Copy the listing in full and exactly, omitting its images.

━━━━━━━━

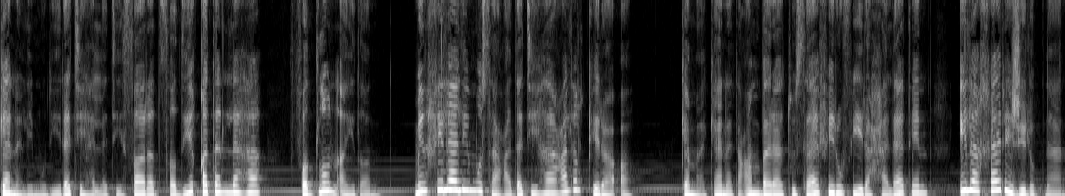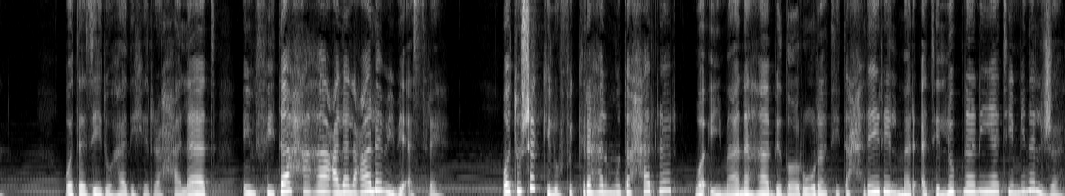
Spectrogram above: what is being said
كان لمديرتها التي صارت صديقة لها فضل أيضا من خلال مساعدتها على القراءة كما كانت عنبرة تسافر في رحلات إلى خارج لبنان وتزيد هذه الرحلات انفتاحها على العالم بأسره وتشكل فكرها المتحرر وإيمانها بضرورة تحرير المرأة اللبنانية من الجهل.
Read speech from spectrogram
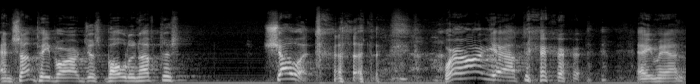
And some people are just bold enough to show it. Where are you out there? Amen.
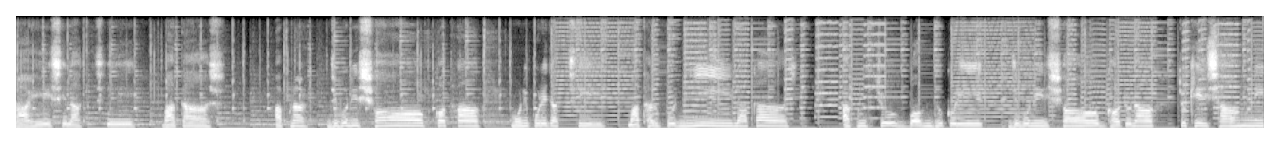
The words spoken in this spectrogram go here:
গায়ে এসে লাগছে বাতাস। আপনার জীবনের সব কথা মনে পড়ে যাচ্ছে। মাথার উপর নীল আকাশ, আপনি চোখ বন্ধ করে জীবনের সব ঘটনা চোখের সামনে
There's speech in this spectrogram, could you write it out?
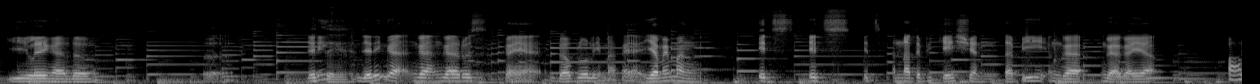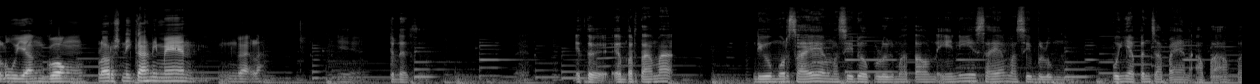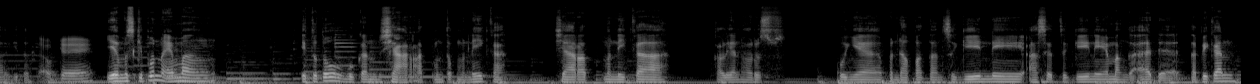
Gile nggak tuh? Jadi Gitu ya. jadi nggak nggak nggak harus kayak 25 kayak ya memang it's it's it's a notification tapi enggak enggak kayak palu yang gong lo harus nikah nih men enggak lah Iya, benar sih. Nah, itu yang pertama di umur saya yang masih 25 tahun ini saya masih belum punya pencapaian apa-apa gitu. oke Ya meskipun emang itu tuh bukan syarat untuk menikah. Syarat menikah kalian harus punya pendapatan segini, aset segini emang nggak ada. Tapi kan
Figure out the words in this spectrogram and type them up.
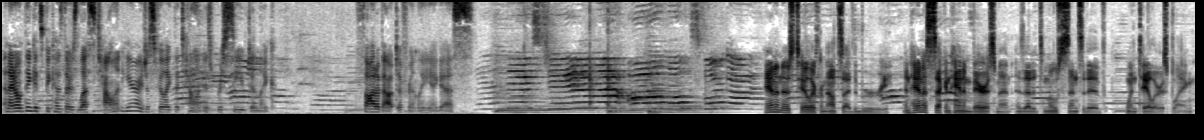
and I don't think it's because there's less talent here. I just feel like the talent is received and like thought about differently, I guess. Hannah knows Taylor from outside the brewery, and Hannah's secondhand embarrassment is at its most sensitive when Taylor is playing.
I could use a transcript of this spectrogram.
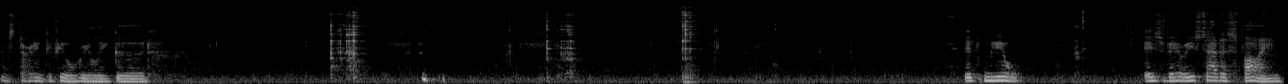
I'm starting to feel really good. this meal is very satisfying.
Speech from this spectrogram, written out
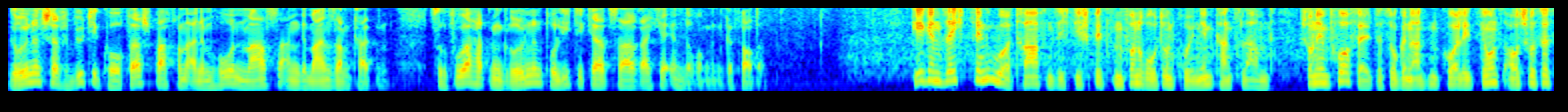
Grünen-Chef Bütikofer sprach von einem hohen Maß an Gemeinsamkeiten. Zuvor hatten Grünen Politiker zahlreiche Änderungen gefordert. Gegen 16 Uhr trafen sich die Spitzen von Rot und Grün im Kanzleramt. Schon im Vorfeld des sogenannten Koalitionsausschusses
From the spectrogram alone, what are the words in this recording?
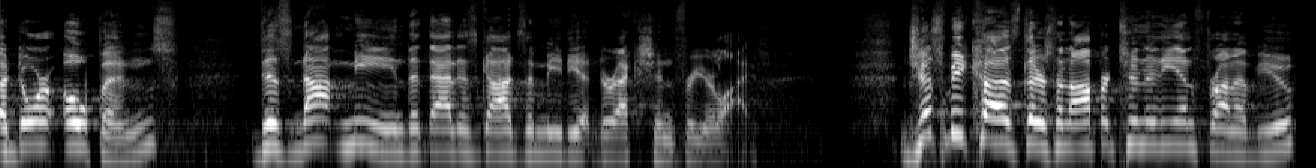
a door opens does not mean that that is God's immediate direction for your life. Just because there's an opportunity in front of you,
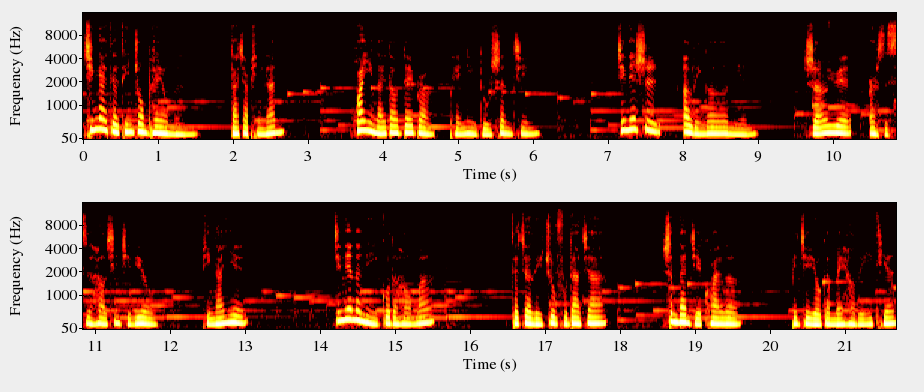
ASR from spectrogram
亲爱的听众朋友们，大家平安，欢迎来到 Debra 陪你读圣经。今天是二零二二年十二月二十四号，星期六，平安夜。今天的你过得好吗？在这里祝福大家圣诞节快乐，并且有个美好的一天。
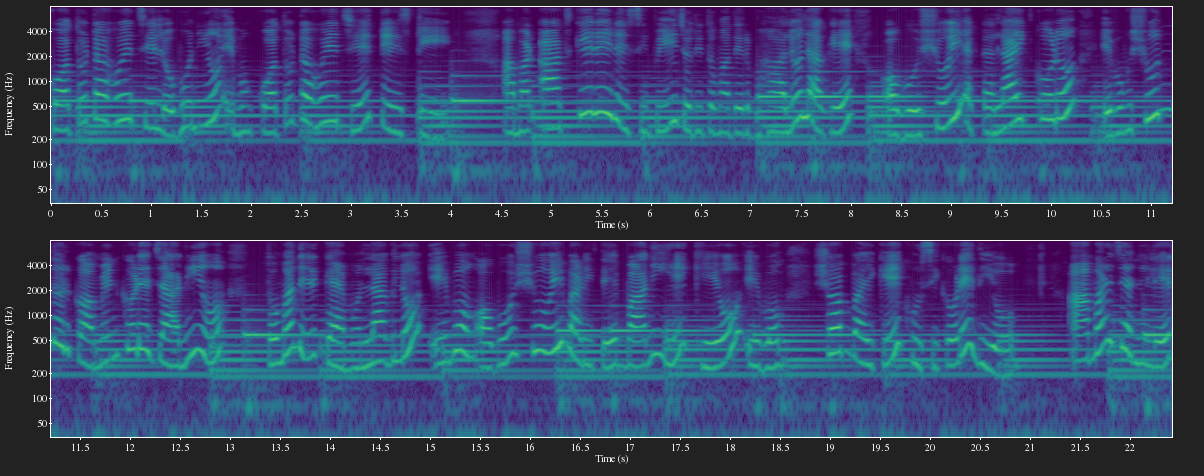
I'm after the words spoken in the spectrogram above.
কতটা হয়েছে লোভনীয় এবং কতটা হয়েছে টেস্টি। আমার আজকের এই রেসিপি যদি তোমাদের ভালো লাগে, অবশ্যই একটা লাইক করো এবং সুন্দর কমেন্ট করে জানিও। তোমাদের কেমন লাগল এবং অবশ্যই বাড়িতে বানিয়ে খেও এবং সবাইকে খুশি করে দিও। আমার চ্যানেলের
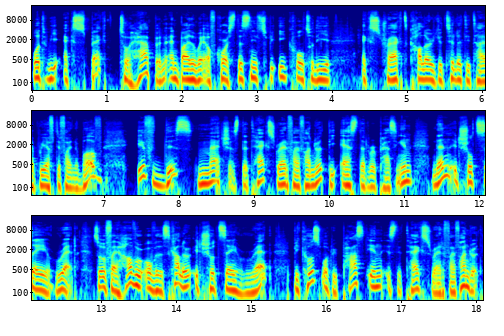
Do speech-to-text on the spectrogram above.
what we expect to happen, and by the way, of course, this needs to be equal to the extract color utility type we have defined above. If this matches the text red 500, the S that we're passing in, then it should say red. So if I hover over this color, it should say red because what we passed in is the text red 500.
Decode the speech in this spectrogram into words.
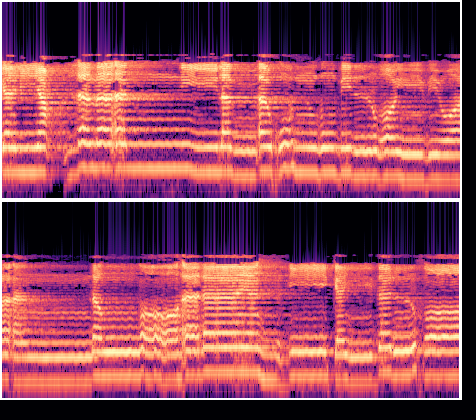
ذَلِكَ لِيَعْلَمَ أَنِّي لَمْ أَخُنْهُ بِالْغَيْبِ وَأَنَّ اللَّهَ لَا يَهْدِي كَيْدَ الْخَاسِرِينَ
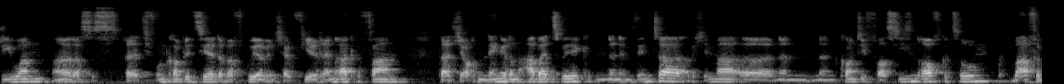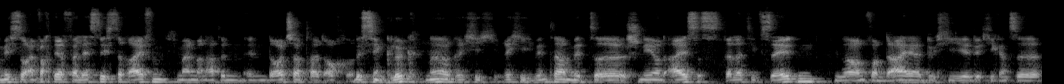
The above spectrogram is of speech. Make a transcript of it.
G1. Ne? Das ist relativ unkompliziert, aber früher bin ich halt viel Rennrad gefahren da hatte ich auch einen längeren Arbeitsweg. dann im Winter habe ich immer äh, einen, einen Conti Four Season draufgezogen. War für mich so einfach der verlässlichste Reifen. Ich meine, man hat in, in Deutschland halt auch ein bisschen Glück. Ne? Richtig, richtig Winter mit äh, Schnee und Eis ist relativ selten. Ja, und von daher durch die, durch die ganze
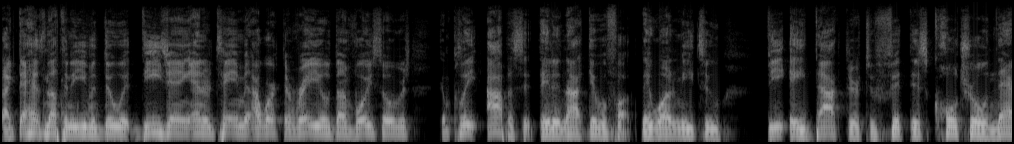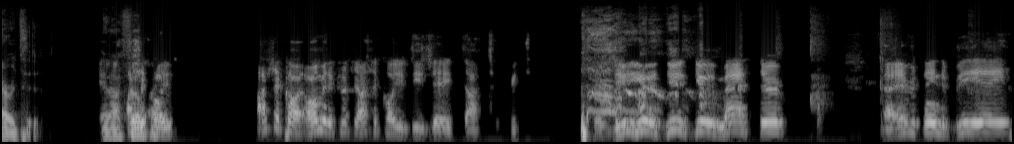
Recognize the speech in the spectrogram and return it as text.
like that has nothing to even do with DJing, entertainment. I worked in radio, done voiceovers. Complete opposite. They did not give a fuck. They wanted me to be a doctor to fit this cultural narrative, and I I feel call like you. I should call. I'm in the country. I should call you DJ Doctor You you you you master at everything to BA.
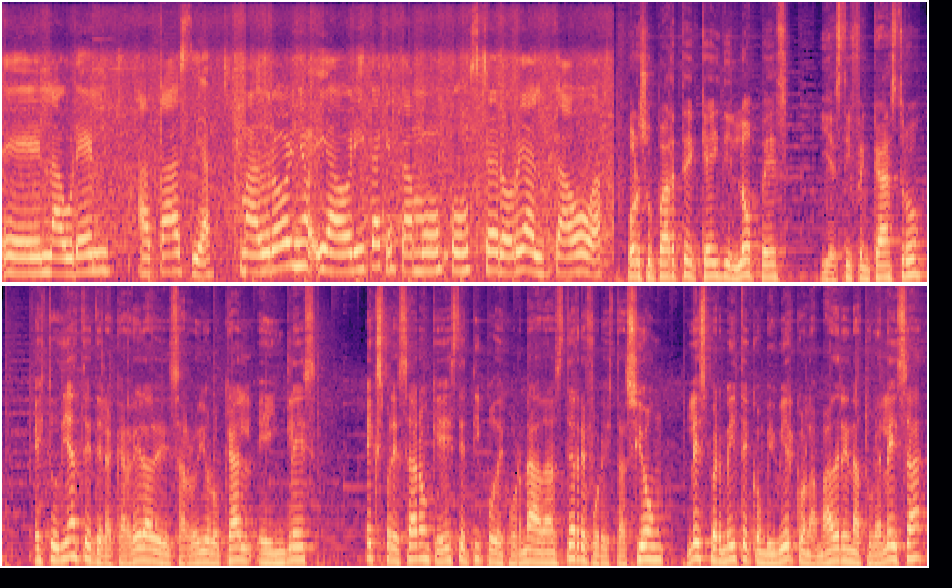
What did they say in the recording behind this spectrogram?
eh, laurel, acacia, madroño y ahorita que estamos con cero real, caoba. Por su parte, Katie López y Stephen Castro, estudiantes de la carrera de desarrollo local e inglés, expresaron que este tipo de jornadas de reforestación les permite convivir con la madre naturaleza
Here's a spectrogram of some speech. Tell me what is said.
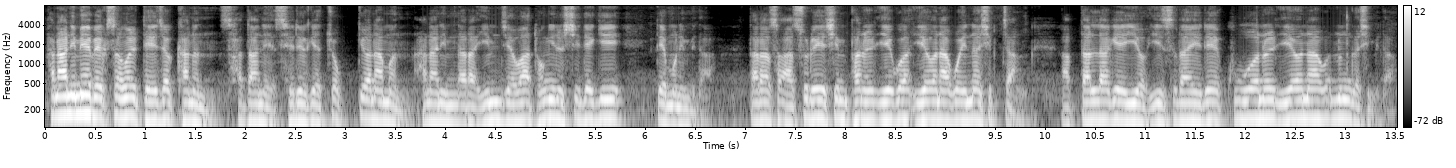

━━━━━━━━

# Solution to this problem:
Spectrogram above: what is being said
كان لمديرتها التي صارت صديقة لها فضل أيضا من خلال مساعدتها على القراءة كما كانت عنبرة تسافر في رحلات إلى خارج لبنان وتزيد هذه الرحلات انفتاحها على العالم بأسره وتشكل فكرها المتحرر وإيمانها بضرورة تحرير المرأة اللبنانية من الجهل.
Read speech from spectrogram
And some people are just bold enough to show it. Where are you out there? Amen.
The words spoken in this spectrogram go here:
গায়ে এসে লাগছে বাতাস। আপনার জীবনের সব কথা মনে পড়ে যাচ্ছে। মাথার উপর নীল আকাশ, আপনি চোখ বন্ধ করে জীবনের সব ঘটনা চোখের সামনে
There's speech in this spectrogram, could you write it out?
Gile nggak tuh? Jadi Gitu ya. jadi nggak nggak nggak harus kayak 25 kayak ya memang it's it's it's a notification tapi enggak enggak kayak palu yang gong lo harus nikah nih men enggak lah Iya, benar sih. Nah, itu yang pertama di umur saya yang masih 25 tahun ini saya masih belum punya pencapaian apa-apa gitu. oke Ya meskipun emang itu tuh bukan syarat untuk menikah. Syarat menikah kalian harus punya pendapatan segini, aset segini emang nggak ada. Tapi kan
Figure out the words in this spectrogram and type them up.
and I don't think it's because there's less talent here. I just feel like the talent is received and like thought about differently, I guess. Hannah knows Taylor from outside the brewery, and Hannah's secondhand embarrassment is at its most sensitive when Taylor is playing.
I could use a transcript of this spectrogram.
I'm starting to feel really good. this meal is very satisfying.
Speech from this spectrogram, written out
Grünen-Chef Bütikofer sprach von einem hohen Maß an Gemeinsamkeiten. Zuvor hatten Grünen Politiker zahlreiche Änderungen gefordert. Gegen 16 Uhr trafen sich die Spitzen von Rot und Grün im Kanzleramt. Schon im Vorfeld des sogenannten Koalitionsausschusses
From the spectrogram alone, what are the words in this recording?
a door opens does not mean that that is God's immediate direction for your life. Just because there's an opportunity in front of you,
ASR from spectrogram
亲爱的听众朋友们，大家平安，欢迎来到 Debra 陪你读圣经。今天是二零二二年十二月二十四号，星期六，平安夜。今天的你过得好吗？在这里祝福大家圣诞节快乐，并且有个美好的一天。
I'm after the words spoken in the spectrogram above.
কতটা হয়েছে লোভনীয় এবং কতটা হয়েছে টেস্টি। আমার আজকের এই রেসিপি যদি তোমাদের ভালো লাগে, অবশ্যই একটা লাইক করো এবং সুন্দর কমেন্ট করে জানিও। তোমাদের কেমন লাগল এবং অবশ্যই বাড়িতে বানিয়ে খেও এবং সবাইকে খুশি করে দিও। আমার চ্যানেলের
Do speech-to-text on the spectrogram above.
what we expect to happen, and by the way, of course, this needs to be equal to the extract color utility type we have defined above. If this matches the text red 500, the S that we're passing in, then it should say red. So if I hover over this color, it should say red because what we passed in is the text red 500.
Decode the speech in this spectrogram into words.
ذَلِكَ لِيَعْلَمَ أَنِّي لَمْ أَخُنْهُ بِالْغَيْبِ وَأَنَّ اللَّهَ لَا يَهْدِي كَيْدَ الْخَاسِرِينَ
The above spectrogram is of speech. Make a transcript of it.
G1. Ne? Das ist relativ unkompliziert, aber früher bin ich halt viel Rennrad gefahren da hatte ich auch einen längeren Arbeitsweg. dann im Winter habe ich immer äh, einen, einen Conti Four Season draufgezogen. War für mich so einfach der verlässlichste Reifen. Ich meine, man hat in, in Deutschland halt auch ein bisschen Glück. Ne? Richtig, richtig Winter mit äh, Schnee und Eis ist relativ selten. Ja, und von daher durch die, durch die ganze
Recognize the speech in the spectrogram and return it as text.
like that has nothing to even do with DJing, entertainment. I worked in radio, done voiceovers. Complete opposite. They did not give a fuck. They wanted me to be a doctor to fit this cultural narrative, and I I feel call like you. I should call. I'm in the country. I should call you DJ Doctor You you you you master at everything to BA.
What did they say in the recording behind this spectrogram?
eh, laurel, acacia, madroño y ahorita que estamos con cero real, caoba. Por su parte, Katie López y Stephen Castro, estudiantes de la carrera de desarrollo local e inglés, expresaron que este tipo de jornadas de reforestación les permite convivir con la madre naturaleza
Here's a spectrogram of some speech. Tell me what is said.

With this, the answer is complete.